I’ve cut cotoneaster too, which is next to the fuchsia by the front door, the bush is covered in red berries and the leaves are turning red – it looks glorious – I don’t know the variety as this was one of the few plants in the garden when I arrived. The cotoneaster is proping up the fuchsia stems just like it does in the garden. The dianthus was a gift and this is the very last flower – the plant never really got going this year as it’s been so wet. I bought the fuchsia in Morrisons of all places and it’s tom thumb (or a relative) – It grows to window hight which makes a lovely view when I’m washing up.
I decided to take a photo indoors too – I rarely do take indoor photos of anything as my house is quite dark (north facing) and small so there’s always something in the background.
I painted the jug at ‘Pottery Corner’ in Chorlton*, Manchester in March 2016, using glass paint. It’s just one of the many things I’ve done with my WI pals from Cottonopolis WI www.cottonopoliswi.com, in Ancoats in Manchester. I was really pleased with how well they came out, as I’m quite clumsy and not much of an artist. Do come along if you’re local or look out for a WI – it’s not what you think it will be like 🙂
Looking back – first fuchsias (and first terracotta pots)
I looked back on Facebook and found some photos of the first pots I had in my garden. My Mum came up to visit in May 2010, bringing some spare terracotta pots, and we spent a happy few hours planting them up. The number of terracotta pots has grown rather alot since then 🙂
In August 2010, I wrote (on facebook),
more pots in my garden – I had such fun planning these… could be turning into a closet gardener…
In fact, I’ve always been a gardener but I lived in flats in Manchester for over 20 years, so had no opportunity to do much. I’d garden when I was at home at my Mum and Dad’s house down South. A small garden was the number one priority when I was looking for a house to buy.
I wrote about my Mum and her love of gardening in one of my early posts in February 2015 and fuchsias get a mention too. Considering how many fuchsias I have around the garden, and how long they flower for, I’m really surprised how rarely they’ve appeared in posts or in Vases:
- Childhood garden memories – 25 Feb 2015
- Fuchsias still flowering – 25 November 2015
- In a Vase on Monday – A long time ago in a galaxy far far away (featuring a fuchsia called Star Wars) – 14 December 2015
I love fuchsias and have plenty of tender ones which live in the garage over the winter (as we don’t have space for a greenhouse). I really must remember to pick and photograph more fuchsias next year.
I’m dreaming of Spring and planting bulbs in pots in the porch where it’s dry and my Chap is distributing the pots around the garden.

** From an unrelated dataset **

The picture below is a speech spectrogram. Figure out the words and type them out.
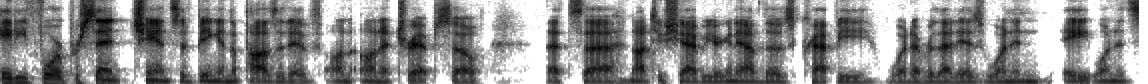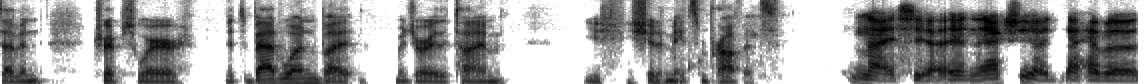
84% chance of being in the positive on on a trip. So that's uh, not too shabby. You're going to have those crappy whatever that is, one in eight, one in seven trips where it's a bad one, but majority of the time you, you should have made some profits. Nice, yeah. And actually, I, I have a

This week Cathy has a very zingy pink Chrysanthumum which is making me think of high summer. Do have a look at her post on Rambling in the Garden, where people from around the world post pictures of flowers from their gardens and localities. No matter how grey and wet the weather is, these beautiful photos and descriptions lift my mood.
Have a lovely week and I hope it’s dry where you are.
love Bec xx
* I paid full price for my painted vases and wasn’t asked to write a blog post about Pottery Corner.